Arguably most of what Wright argues for can be answered in a more comprehensive view of the covenants. Abraham and Moses were different people, and the covenants associated with them played different roles in redemptive history. By combining the two and effectively downsizing the Mosaic covenant, Wright has lost a major purpose of the Law: to reflect the holiness of God. The Law was not an arbitrary list of requirements to keep Israel special or to designate them as the light God would use in the world. Instead, the Law pointed to God's perfection, humanity's imperfection, and the coming resolution of that in the Messiah. The Law set God's standards. It is not enough for His people to be pronounced neutral, they need something outside of them to meet the standard for them, and then have that obedience designated to them, on their behalf. Paul was definitely concerned about unity of the Body, and the integration of the Gentiles. But what made that integration possible was that everyone is found righteous—right with God—through Christ; not any other way.
Wright offers a number of valuable points of discussion. There is a trend in modern evangelicalism that verges on ignoring the historical context of the Bible in favor of pragmatic strategy and prioritizes the individual over the body as a whole. For his work on that front Wright deserves commendation. But in his crusade, Wright ignores entire swaths of the faith who are also working to fix this problem. In fact, much of what Wright has to say of value is also being said by many in the Reformed camp, including emphasis on the one story plot line of Scripture, and the importance of covenant. The very desire to place Paul in his appropriate historical context is a worthwhile venture, but the conclusions the New Perspective has drawn from this endeavor are faulty. By putting “ethnic boundary markers” and Paul's concern for the incoming Gentiles as the primary focus of the justification discussion is to miss the mark.

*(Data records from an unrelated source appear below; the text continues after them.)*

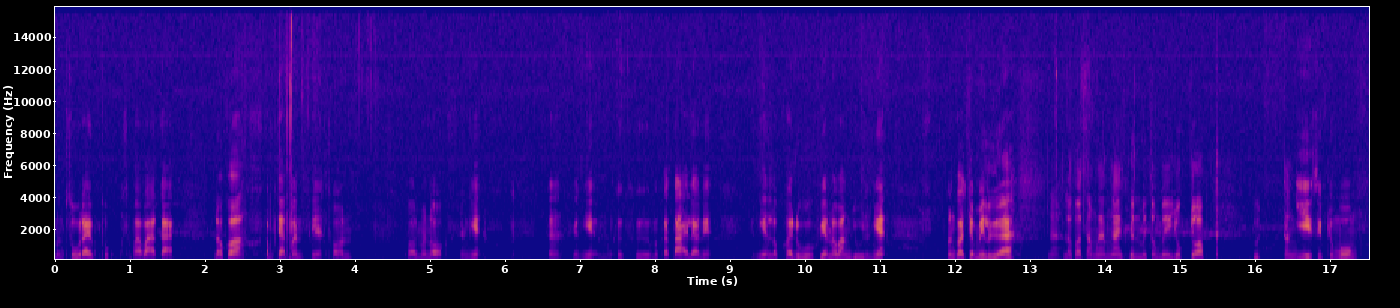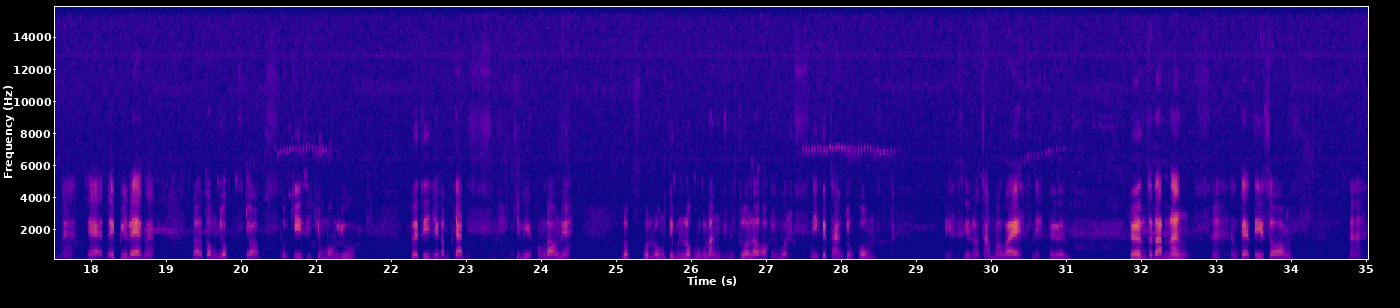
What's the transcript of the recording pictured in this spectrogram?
มันสู้ได้ทุกสภาวะอากาศ แล้วก็กำจัดมันเนี่ยถอนถอนมันออกอย่างเงี้ยนะอย่างเงี้ยมันคือคือมันก็ตายแล้วเนี่ย อย่างเงี้ยเราค่อยดูเพียรระวังอยู่อย่างเงี้ย มันก็จะไม่เหลือ อะเราก็ทำงานง่ายขึ้นไม่ต้องไปยกจอบอยู่ทั้ง 20 ชั่วโมงอะแต่ในปีแรกนะเราต้องยกจอบทุก 20 ชั่วโมงอยู่ เพื่อที่จะกำจัดกิเลสของเราเนี่ยหลบกดหลงที่มันโรคลุงลังในตัวเราออกให้หมด นี่คือทางจงกรมเนี่ยที่เราทำมาไว้เนี่ยเดินเดินสลับนั่งตั้งแต่ตีสอง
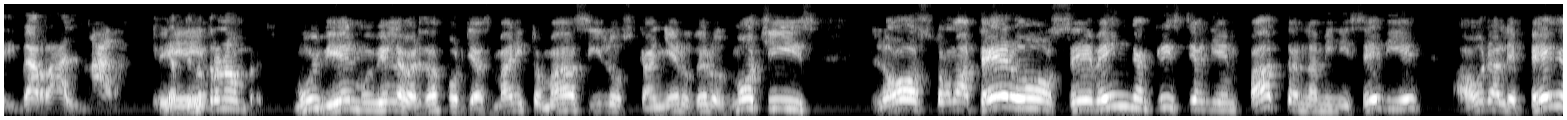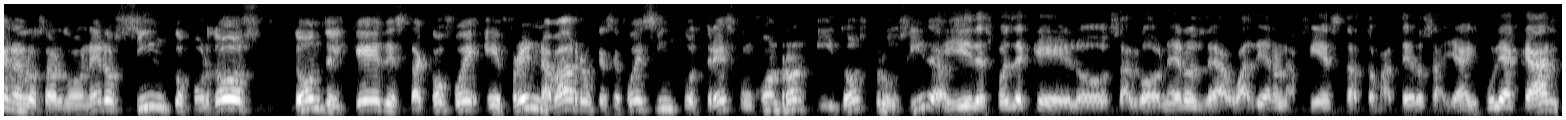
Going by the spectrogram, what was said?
Ibarra Almada, que ya tiene otro nombre. Muy bien, muy bien, la verdad, por Yasmani Tomás y los cañeros de los mochis. Los tomateros se vengan, Cristian, y empatan la miniserie Ahora le pegan a los algodoneros 5 por 2, donde el que destacó fue Efren Navarro, que se fue 5-3 con jonrón y dos producidas. Y después de que los algodoneros le aguadieron la fiesta a tomateros allá en Culiacán,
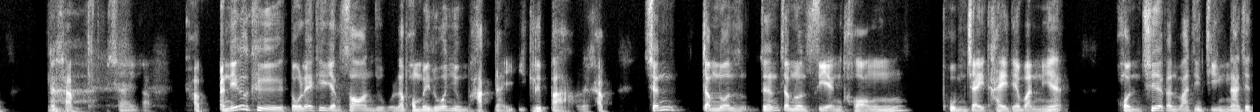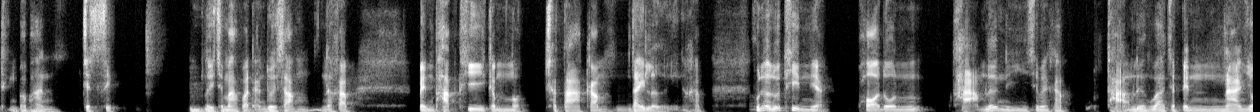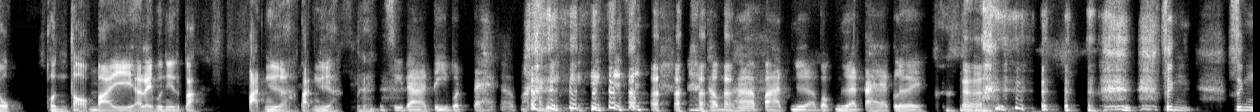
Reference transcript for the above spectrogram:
นะครับอ่าใช่ครับครับ อันนี้ก็คือตัวเลขที่ยังซ่อนอยู่ แล้วผมไม่รู้ว่าอยู่พรรคไหนอีกหรือเปล่านะครับฉะนั้นจำนวนฉะนั้นจำนวนเสียงของภูมิใจไทยในวันเนี้ยคนเชื่อกันว่าจริง ๆ น่าจะถึงประมาณเจ็ดสิบอืมหรือจะมากกว่านั้นด้วยซ้ำนะครับ เป็นพรรคที่กำหนดชะตากรรมได้เลยนะครับ คุณอนุทินเนี่ย พอโดนถามเรื่องนี้ใช่ไหมครับ ถามเรื่องว่าจะเป็นนายกคนต่อไปอะไรพวกนี้หรือเปล่าปัดเหงื่อ ปัดเหงื่อนะสีดาตีบทแตกครับทำท่าปาดเหงื่อบอกเหงื่อแตกเลยเออซึ่งซึ่ง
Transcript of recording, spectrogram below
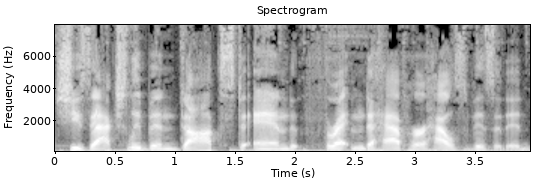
she's actually been doxxed and threatened to have her house visited.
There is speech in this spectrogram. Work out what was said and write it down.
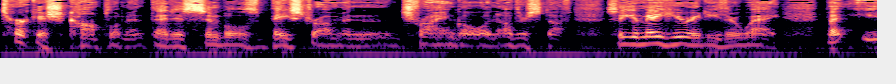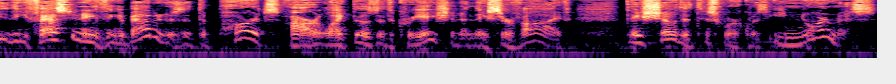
Turkish complement, that is cymbals, bass drum, and triangle and other stuff. So you may hear it either way. But the fascinating thing about it is that the parts are like those of the creation and they survive. They show that this work was enormous.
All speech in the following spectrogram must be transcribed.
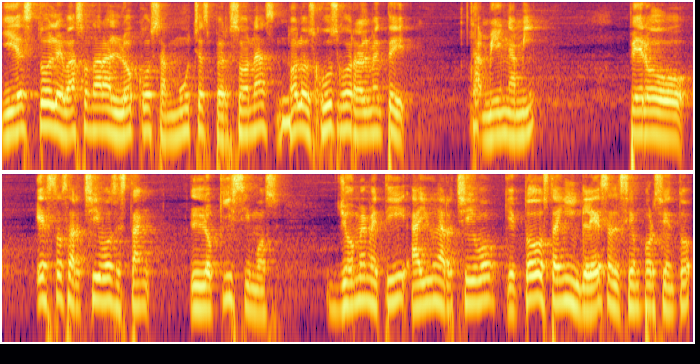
Y esto le va a sonar a locos a muchas personas. No los juzgo realmente, también a mí. Pero estos archivos están loquísimos. Yo me metí, hay un archivo que todo está en inglés al 100%.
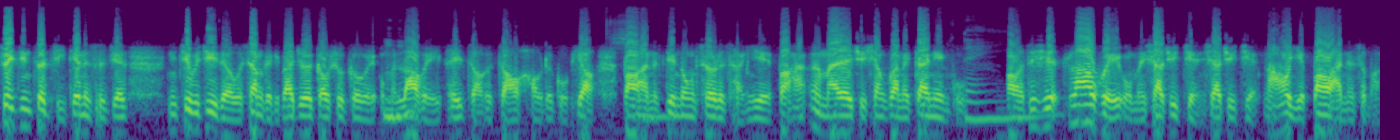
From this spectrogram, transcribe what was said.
最近这几天的时间，你记不记得我上个礼拜就会告诉各位，我们拉回可以找找好的股票，包含了电动车的产业，包含 M I H 相关的概念股，哦，这些拉回我们下去减下去减，然后也包含了什么？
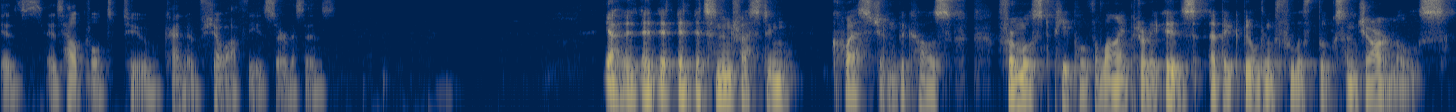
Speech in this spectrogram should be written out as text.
is, is helpful to kind of show off these services. Yeah, it, it, it, it's an interesting question because for most people, the library is a big building full of books and journals.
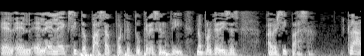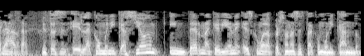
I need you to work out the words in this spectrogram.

Image From: J.R. Briggs
 From Gathercole, Where is Boasting: “Jewish “soteriology” was based both on divine election and on final salvation by works...and that a number of Jewish groups express the belief that they would be vindicated on the basis of their works.” (33) and, “we have seen that the Jewish people are represented in certain traditions in Second Temple Judaism as a pious, holy, and obedient nation. This national self-praise also translates to the individual level” (193)
 Neusner, “Sanders' Paul and the Jewish People” (416)
 While there are many places of disagreement among the three New Perspective contributors previously mentioned and traditional evangelical theology (particularly Reformed Evangelicalism), the focus will be on N. T. Wright. Sanders and Dunn pose less of a threat because they do not necessarily identify themselves with orthodox Christianity as Wright does.
 Wright, Justification (233)